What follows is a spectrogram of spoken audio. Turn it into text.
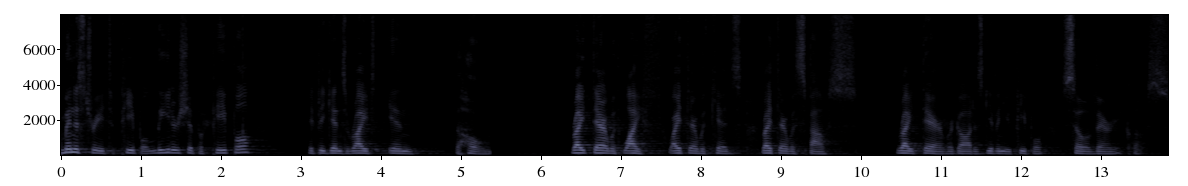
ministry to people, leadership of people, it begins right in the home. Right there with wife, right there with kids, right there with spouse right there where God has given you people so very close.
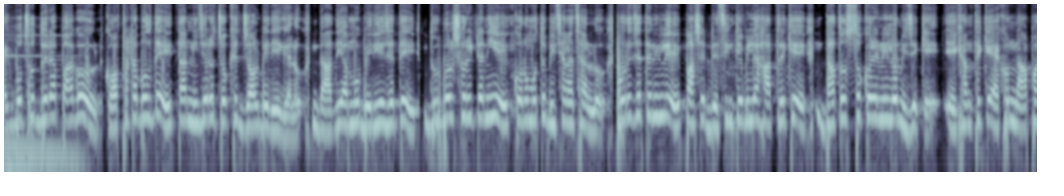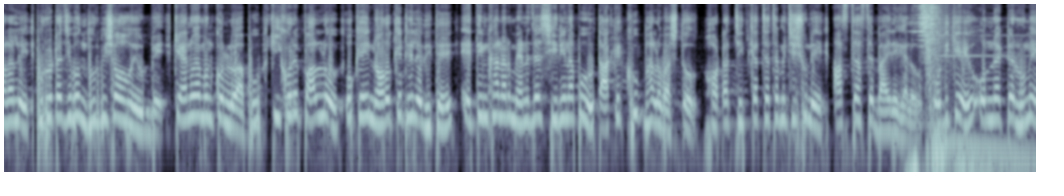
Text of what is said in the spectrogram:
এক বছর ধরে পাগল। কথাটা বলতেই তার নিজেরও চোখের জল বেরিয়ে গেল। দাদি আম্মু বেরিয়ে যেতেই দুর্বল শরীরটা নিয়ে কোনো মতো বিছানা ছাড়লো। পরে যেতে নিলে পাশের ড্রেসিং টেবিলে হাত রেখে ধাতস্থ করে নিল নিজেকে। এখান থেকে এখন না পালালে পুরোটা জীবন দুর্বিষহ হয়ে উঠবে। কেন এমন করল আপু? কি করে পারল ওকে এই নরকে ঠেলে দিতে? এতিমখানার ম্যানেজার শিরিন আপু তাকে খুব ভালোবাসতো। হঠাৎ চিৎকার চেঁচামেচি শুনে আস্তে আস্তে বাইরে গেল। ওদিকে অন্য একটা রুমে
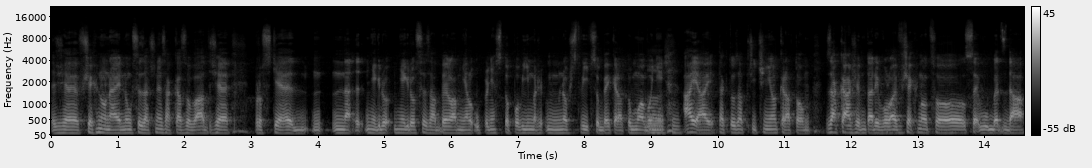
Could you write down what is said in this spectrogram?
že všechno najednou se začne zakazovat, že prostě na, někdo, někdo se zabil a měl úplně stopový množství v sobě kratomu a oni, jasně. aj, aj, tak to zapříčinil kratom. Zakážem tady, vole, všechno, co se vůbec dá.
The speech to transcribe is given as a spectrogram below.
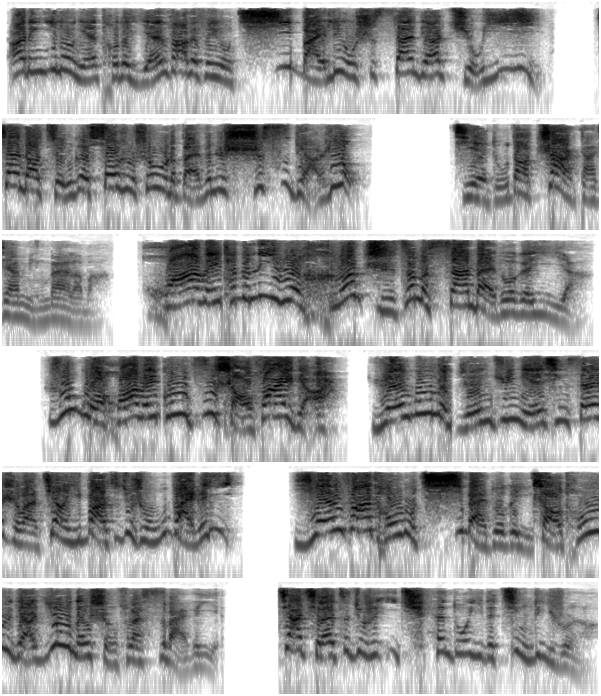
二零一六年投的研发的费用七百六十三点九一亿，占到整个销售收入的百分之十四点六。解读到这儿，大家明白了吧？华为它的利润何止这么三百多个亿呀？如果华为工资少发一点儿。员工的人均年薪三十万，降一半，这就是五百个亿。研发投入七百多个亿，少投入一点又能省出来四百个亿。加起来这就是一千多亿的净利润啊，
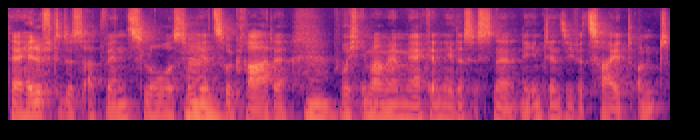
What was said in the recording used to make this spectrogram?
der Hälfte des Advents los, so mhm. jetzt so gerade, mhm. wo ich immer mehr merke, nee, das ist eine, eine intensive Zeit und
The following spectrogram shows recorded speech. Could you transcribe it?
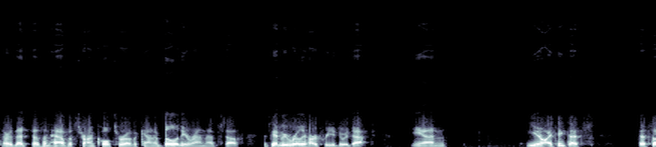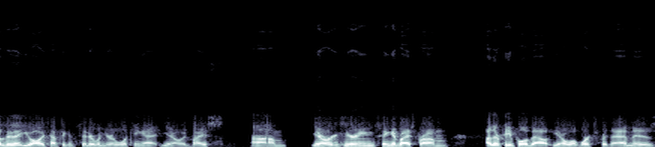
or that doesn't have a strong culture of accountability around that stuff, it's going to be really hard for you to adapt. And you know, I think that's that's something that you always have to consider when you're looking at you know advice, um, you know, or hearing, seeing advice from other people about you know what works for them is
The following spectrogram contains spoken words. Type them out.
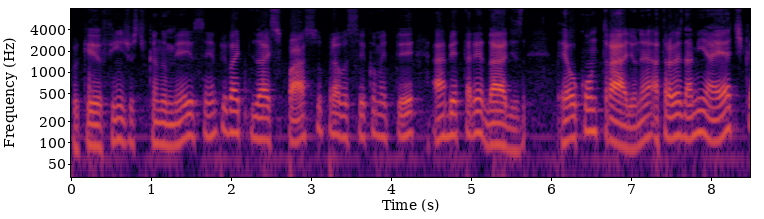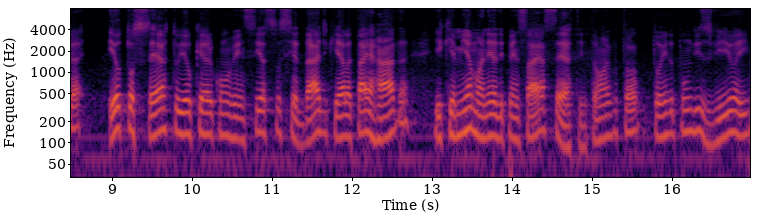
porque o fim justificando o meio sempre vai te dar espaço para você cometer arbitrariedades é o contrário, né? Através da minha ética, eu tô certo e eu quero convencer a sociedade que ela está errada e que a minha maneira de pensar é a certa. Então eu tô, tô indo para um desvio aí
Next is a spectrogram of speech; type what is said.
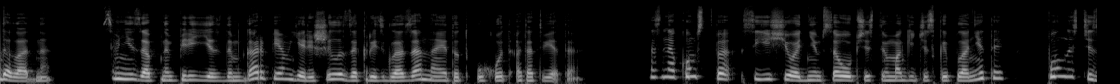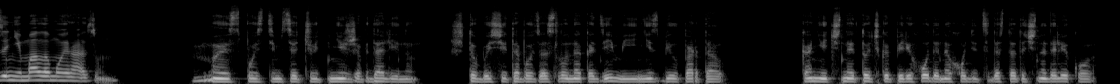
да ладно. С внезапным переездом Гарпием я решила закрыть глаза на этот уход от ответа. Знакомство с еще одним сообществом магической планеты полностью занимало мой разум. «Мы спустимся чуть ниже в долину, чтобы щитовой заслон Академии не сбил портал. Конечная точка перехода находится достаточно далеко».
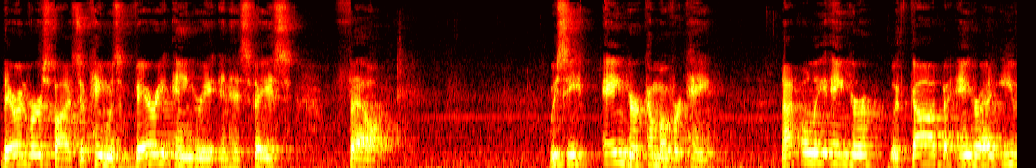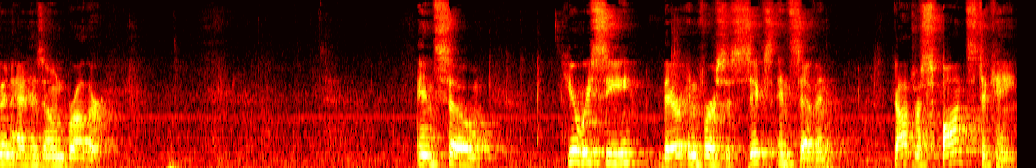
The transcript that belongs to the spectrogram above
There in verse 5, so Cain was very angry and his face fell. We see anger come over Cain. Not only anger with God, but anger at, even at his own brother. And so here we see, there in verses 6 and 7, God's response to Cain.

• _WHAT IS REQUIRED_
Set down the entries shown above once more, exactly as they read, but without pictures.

• _SOLUTION FOR THIS PROBLEM_
What follows is a spectrogram of spoken audio. Turn it into text.
ministry to people, leadership of people, it begins right in the home. Right there with wife, right there with kids, right there with spouse right there where God has given you people so very close.
Text of what is said in the spectrogram:
এক বছর ধরে পাগল। কথাটা বলতেই তার নিজেরও চোখের জল বেরিয়ে গেল। দাদি আম্মু বেরিয়ে যেতেই দুর্বল শরীরটা নিয়ে কোনো মতো বিছানা ছাড়লো। পরে যেতে নিলে পাশের ড্রেসিং টেবিলে হাত রেখে ধাতস্থ করে নিল নিজেকে। এখান থেকে এখন না পালালে পুরোটা জীবন দুর্বিষহ হয়ে উঠবে। কেন এমন করল আপু? কি করে পারল ওকে এই নরকে ঠেলে দিতে? এতিমখানার ম্যানেজার শিরিন আপু তাকে খুব ভালোবাসতো। হঠাৎ চিৎকার চেঁচামেচি শুনে আস্তে আস্তে বাইরে গেল। ওদিকে অন্য একটা রুমে
Could you write down what is said in this spectrogram?
že všechno najednou se začne zakazovat, že prostě na, někdo, někdo se zabil a měl úplně stopový množství v sobě kratomu a oni, jasně. aj, aj, tak to zapříčinil kratom. Zakážem tady, vole, všechno, co se vůbec dá.
The speech to transcribe is given as a spectrogram below.
二零一六年投的研发的费用七百六十三点九一亿，占到整个销售收入的百分之十四点六。解读到这儿，大家明白了吧？华为它的利润何止这么三百多个亿呀？如果华为工资少发一点儿。员工的人均年薪三十万，降一半，这就是五百个亿。研发投入七百多个亿，少投入一点又能省出来四百个亿。加起来这就是一千多亿的净利润啊，
What was said in the recording used to make this spectrogram?
der Hälfte des Advents los, so mhm. jetzt so gerade, mhm. wo ich immer mehr merke, nee, das ist eine, eine intensive Zeit und
The following spectrogram shows recorded speech. Could you transcribe it?
or that doesn't have a strong culture of accountability around that stuff, it's going to be really hard for you to adapt. And you know, I think that's that's something that you always have to consider when you're looking at you know advice, um, you know, or hearing, seeing advice from other people about you know what works for them is
The following spectrogram contains spoken words. Type them out.
porque o fim justificando o meio sempre vai te dar espaço para você cometer arbitrariedades é o contrário, né? Através da minha ética, eu tô certo e eu quero convencer a sociedade que ela está errada e que a minha maneira de pensar é a certa. Então eu tô, tô indo para um desvio aí
Next is a spectrogram of speech; type what is said.
да ладно. С внезапным переездом Гарпием я решила закрыть глаза на этот уход от ответа. Знакомство с еще одним сообществом магической планеты полностью занимало мой разум. «Мы спустимся чуть ниже в долину, чтобы щитовой заслон Академии не сбил портал. Конечная точка перехода находится достаточно далеко».
The transcript that belongs to the spectrogram above
There in verse 5, so Cain was very angry and his face fell. We see anger come over Cain. Not only anger with God, but anger at, even at his own brother. And so here we see, there in verses 6 and 7, God's response to Cain.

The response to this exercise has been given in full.